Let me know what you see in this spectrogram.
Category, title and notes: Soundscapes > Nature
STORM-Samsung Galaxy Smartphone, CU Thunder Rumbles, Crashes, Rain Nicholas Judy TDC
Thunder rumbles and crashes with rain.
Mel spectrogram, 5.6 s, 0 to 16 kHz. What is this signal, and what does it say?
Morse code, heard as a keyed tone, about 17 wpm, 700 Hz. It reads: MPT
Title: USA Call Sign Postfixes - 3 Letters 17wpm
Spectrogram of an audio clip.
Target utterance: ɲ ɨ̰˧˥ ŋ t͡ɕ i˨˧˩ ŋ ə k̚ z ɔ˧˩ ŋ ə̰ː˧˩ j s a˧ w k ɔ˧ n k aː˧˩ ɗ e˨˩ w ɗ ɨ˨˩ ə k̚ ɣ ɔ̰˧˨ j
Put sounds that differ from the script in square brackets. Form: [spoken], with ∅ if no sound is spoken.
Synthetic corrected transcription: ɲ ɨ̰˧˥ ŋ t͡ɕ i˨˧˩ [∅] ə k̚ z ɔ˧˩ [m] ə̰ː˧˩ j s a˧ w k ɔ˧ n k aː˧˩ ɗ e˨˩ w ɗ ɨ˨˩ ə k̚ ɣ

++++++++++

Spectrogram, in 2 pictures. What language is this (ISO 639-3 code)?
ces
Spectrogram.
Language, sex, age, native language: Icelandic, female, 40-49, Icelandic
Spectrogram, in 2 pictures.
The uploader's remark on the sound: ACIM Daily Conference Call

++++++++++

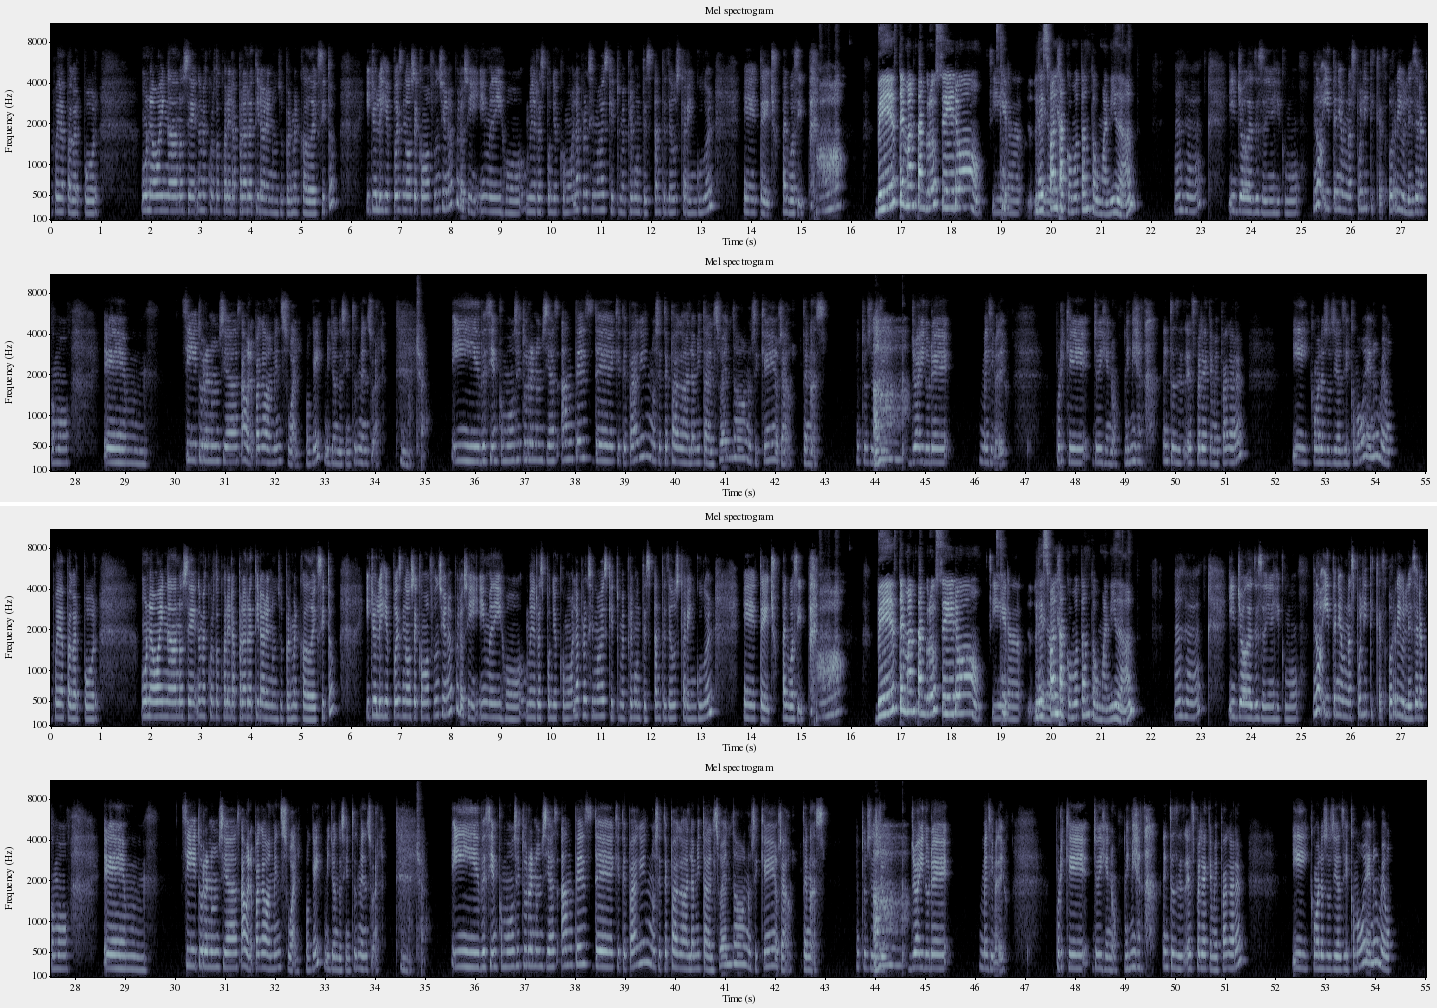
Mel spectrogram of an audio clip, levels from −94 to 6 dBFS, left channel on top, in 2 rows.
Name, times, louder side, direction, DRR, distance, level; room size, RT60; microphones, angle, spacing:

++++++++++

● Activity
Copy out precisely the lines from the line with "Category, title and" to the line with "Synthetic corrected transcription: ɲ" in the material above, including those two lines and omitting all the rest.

● Task answer
Category, title and notes: Soundscapes > Nature
STORM-Samsung Galaxy Smartphone, CU Thunder Rumbles, Crashes, Rain Nicholas Judy TDC
Thunder rumbles and crashes with rain.
Mel spectrogram, 5.6 s, 0 to 16 kHz. What is this signal, and what does it say?
Morse code, heard as a keyed tone, about 17 wpm, 700 Hz. It reads: MPT
Title: USA Call Sign Postfixes - 3 Letters 17wpm
Spectrogram of an audio clip.
Target utterance: ɲ ɨ̰˧˥ ŋ t͡ɕ i˨˧˩ ŋ ə k̚ z ɔ˧˩ ŋ ə̰ː˧˩ j s a˧ w k ɔ˧ n k aː˧˩ ɗ e˨˩ w ɗ ɨ˨˩ ə k̚ ɣ ɔ̰˧˨ j
Put sounds that differ from the script in square brackets. Form: [spoken], with ∅ if no sound is spoken.
Synthetic corrected transcription: ɲ ɨ̰˧˥ ŋ t͡ɕ i˨˧˩ [∅] ə k̚ z ɔ˧˩ [m] ə̰ː˧˩ j s a˧ w k ɔ˧ n k aː˧˩ ɗ e˨˩ w ɗ ɨ˨˩ ə k̚ ɣ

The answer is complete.